Whether you only have carry-on baggage or choose to check your luggage, you should plan ahead for the flight. Kim likes to keep the space under the seat clear for her feet, which means she only has a few necessities in the seat pocket. (This is another reason it’s good for her to have an aisle seat: If she needs something else, she can stand up and get it out of the overhead compartment.)
I, on the other hand, don’t mind having a small bag under the seat. Sure, I have to cram my feet in around it, but this also gives me access to more options. I have my iPad handy (for movies and games and music), a book or two, and some writing tools. I even have my laptop under the seat in case I get ambitious. (Believe it or not, I’m most productive on long flights. I write like a mad man!)

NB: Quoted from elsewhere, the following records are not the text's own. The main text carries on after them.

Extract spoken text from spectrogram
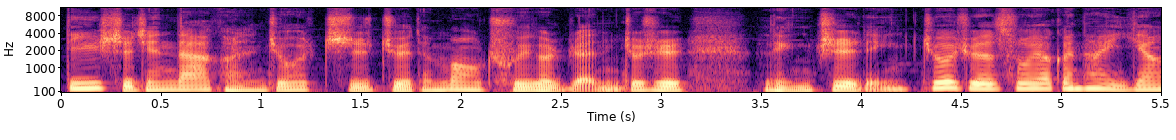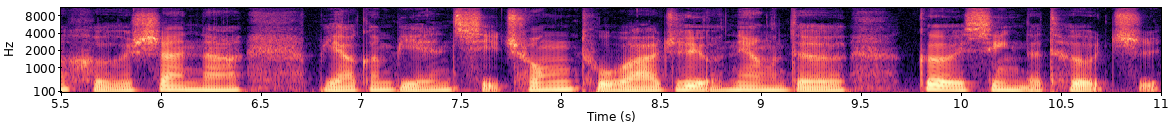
第一时间大家可能就会直觉的冒出一个人，就是林志玲，就会觉得说要跟她一样和善啊，不要跟别人起冲突啊，就是有那样的个性的特质。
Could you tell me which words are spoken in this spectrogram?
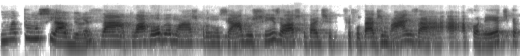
não é pronunciável, né? Exato. O arroba eu não acho pronunciável, o X eu acho que vai dificultar demais a, a, a fonética.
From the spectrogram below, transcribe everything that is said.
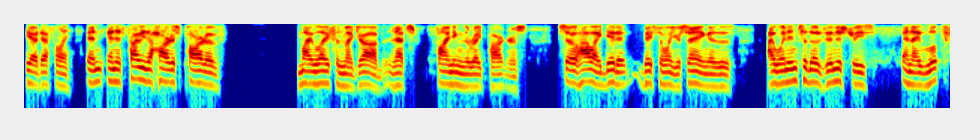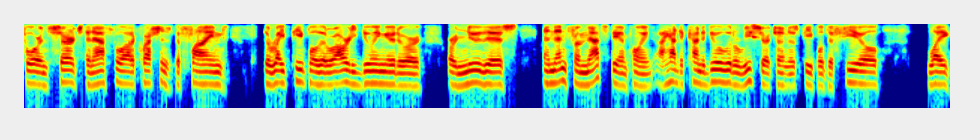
Yeah, definitely. And and it's probably the hardest part of my life and my job, and that's finding the right partners. So how I did it, based on what you're saying, is, is I went into those industries and I looked for and searched and asked a lot of questions to find the right people that were already doing it or or knew this and then from that standpoint, I had to kind of do a little research on those people to feel like,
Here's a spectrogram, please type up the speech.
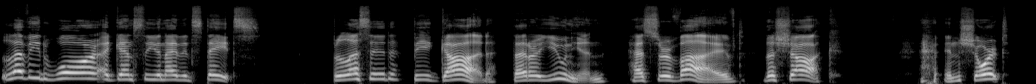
levied war against the United States. Blessed be God that our Union has survived the shock. In short,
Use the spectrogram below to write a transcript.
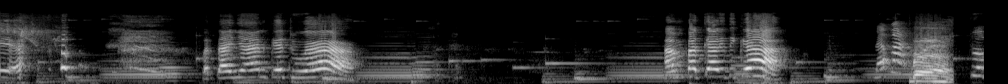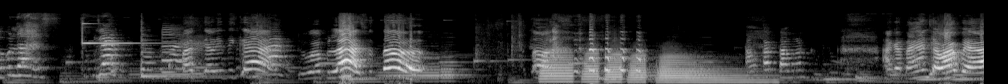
Iya. Pertanyaan kedua. Empat kali tiga. 8 12 9 4 kali 3 12 betul. Angkat tangan dulu. Angkat tangan jawab ya.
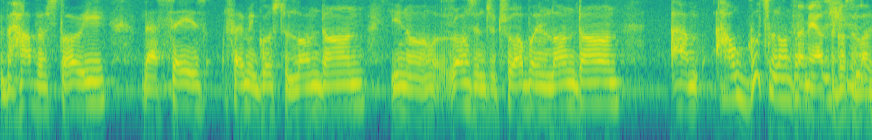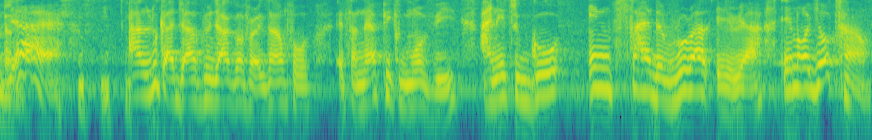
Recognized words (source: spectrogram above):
they have a story that says Femi goes to London, you know, runs into trouble in London. Um, I'll go to London. Femi has to go to London. Yeah. And look at Jagun Jagun, for example. It's an epic movie. I need to go inside the rural area in Oyo town.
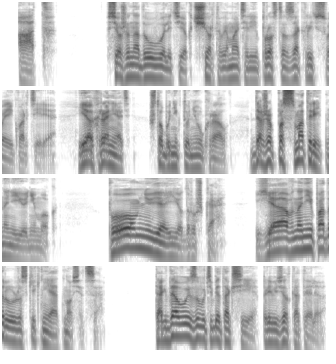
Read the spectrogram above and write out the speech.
— ад!» Все же надо уволить ее к чертовой матери и просто закрыть в своей квартире. И охранять, чтобы никто не украл. Даже посмотреть на нее не мог. Помню я ее дружка. Явно не по-дружески к ней относится. Тогда вызову тебе такси, привезет к отелю.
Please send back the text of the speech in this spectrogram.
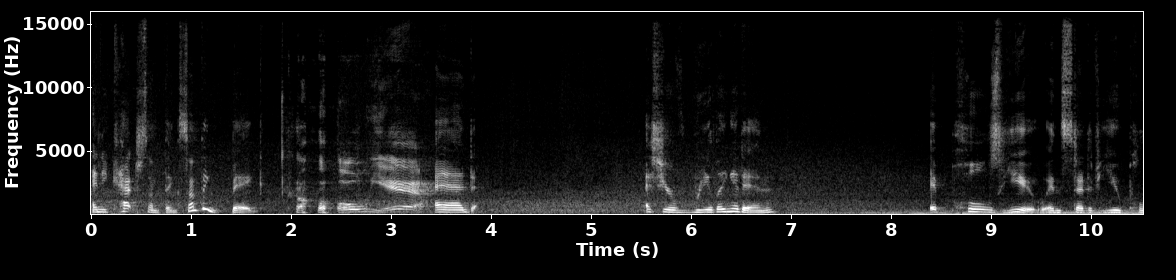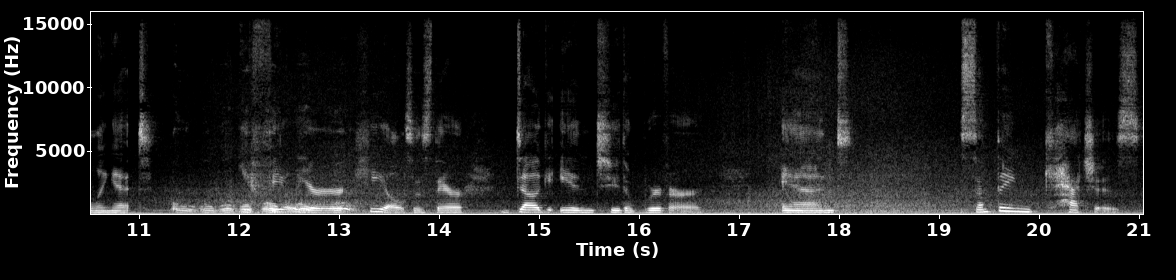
and you catch something, something big. Oh, yeah. And as you're reeling it in, it pulls you instead of you pulling it. Oh, You feel your heels as they're dug into the river, and something catches.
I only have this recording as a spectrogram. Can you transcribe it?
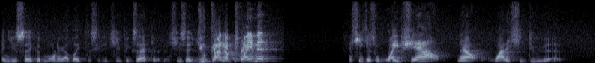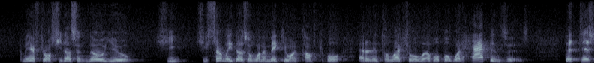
and you say, Good morning, I'd like to see the chief executive. And she says, You got an appointment? And she just wipes you out. Now, why does she do that? I mean, after all, she doesn't know you. She, she certainly doesn't want to make you uncomfortable at an intellectual level. But what happens is that this,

Be ready for each step of the journey. You know you’re going to have to take your shoes off at security, so don’t wear complicated lace-up boots. Wear something that slips off. (Slip-off shoes come in handy again on the plane; you can easily put them on and off while seated.)
Also, you know you’ll need access to your passport and other travel documents, so keep them handy. I’m always baffled by the folks who have to search for their boarding pass or who have to spend two minutes getting things ready at the security checkpoint. Why is it a surprise that you need those things?
Maintain an itinerary
I shared this final tip in my travel packing article, but it’s worth mentioning again. I’ve learned that for a long trip, it’s vital to have a written itinerary. This document becomes the organizational backbone of the entire journey.
At the moment I start planning my trip, I create a text document (although you might prefer a spreadsheet). To start, I include my passport info and my frequent-flyer numbers. As I make my plans, every scrap of info gets placed in the itinerary.
- When I book my flights, I put the flight numbers, the schedules, the confirmation codes, and everything else into the itinerary. (I’ve developed a standard format for this info.)
- When I book my hotels, I put the address, phone number, confirmation codes, and other bits of info into the itinerary.
- When I book a tour or a shuttle, that info goes here too.
Here’s an example of my actual itinerary for our trip to Ecuador last fall:
This document is so important that I carry two printed copies with me. One lives in my pocket at all times and becomes very worn by the end of a long trip. The other lives in the document kit with the passport and my other vital info. Plus I store a digital copy in Dropbox so that I can access it from anywhere in the world.
Yesterday, I had lunch with my friend and mentor Tim Clark. Tim travels a lot for work, making regular flights to Europe and Asia. I asked him for his thoughts on making overseas trips more bearable. He said:
- Stay hydrated — but don’t eat much. If you don’t drink enough water, you can end up miserable, but the same is true if you eat normal meals. Remember that you’re not being active. You’re essentially in a resting position for eight or twelve or eighteen hours. Eat lightly.
- Get up regularly and move around. I don’t do this, and I suffer for it. When I get off the plane, I’m cramped and fatigued. Folks like Tim make a point of moving around and stretching at regular intervals.
- To avoid jetlag, stay up until normal bedtime at your destination. Resist the urge to take a nap. It may also help to get on your new meal schedule as soon as possible.
What about you? Can you offer any advice to Lane about how to survive long flights? Do you have any tips or tricks for coping with the cramped spaces or avoiding jetlag? (I’ve never been able to beat jetlag, so can’t offer any advice there.) And if you have any good travel stories, we’d love to hear them.